Mastering ObjectIdentifier in Swift

Ensuring Uniqueness of Class Instances

Steven Curtis
3 min readJul 19


Photo by Jessica Ruscello on Unsplash

Before we start

Difficulty: Beginner | Easy | Normal | Challenging

Keywords and Terminology:

ObjectIdentifier: A unique identifier for a class instance or metatype


  • None


In Swift, class instances and metatypes have unique identities (because if we make a copy, we copy a reference to a unique instance).


You might create a simple Class type that represents a person, something (for simplicity's sake) that looks like the following:

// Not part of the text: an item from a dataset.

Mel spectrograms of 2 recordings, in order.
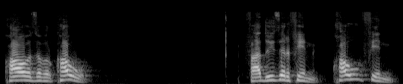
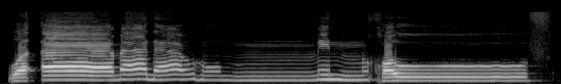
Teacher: নুন সেকেন্ডের পরে ইজহারের অক্ষর খ স্পষ্ট করে পড়তে হবে।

class Person: Equatable {
static func == (lhs: Person, rhs: Person) -> Bool { ==

var name: String
init(_ name: String) { = name
let alisha = Person("Alisha")

Now we can create an identifier

let personIdentifier = ObjectIdentifier(alisha)

if we print (in this case) personIdentifier, we get a rather lovely address (and of course this is likely to differ on your machine):

print (personIdentifier) // ObjectIdentifier(0x0000600003fdb060

now since ObjectIdentifier conforms to both Equatable and Hashable if you compare two instances of alisha they will be true, but if you compare two instances of person that happen to have the same name (perhaps “Alisha”) they will only be equal if they are the SAME instance.

Equality matters

In Swift we have the equality operator === and this is essentially a wrapper for ObjectIdentifier.

Also, since ObjectIdentifier conforms to Hashable, this can be used in conjunction with Swift’s dictionaries.

var objectDictionary = [ObjectIdentifier: String]()
let metaObject = ObjectIdentifier(Person.self)
objectDictionary[metaObject] = "Test"

for object in objectDictionary {
print (object) // (key: ObjectIdentifier(0x000000010bd610b8), value: "Test")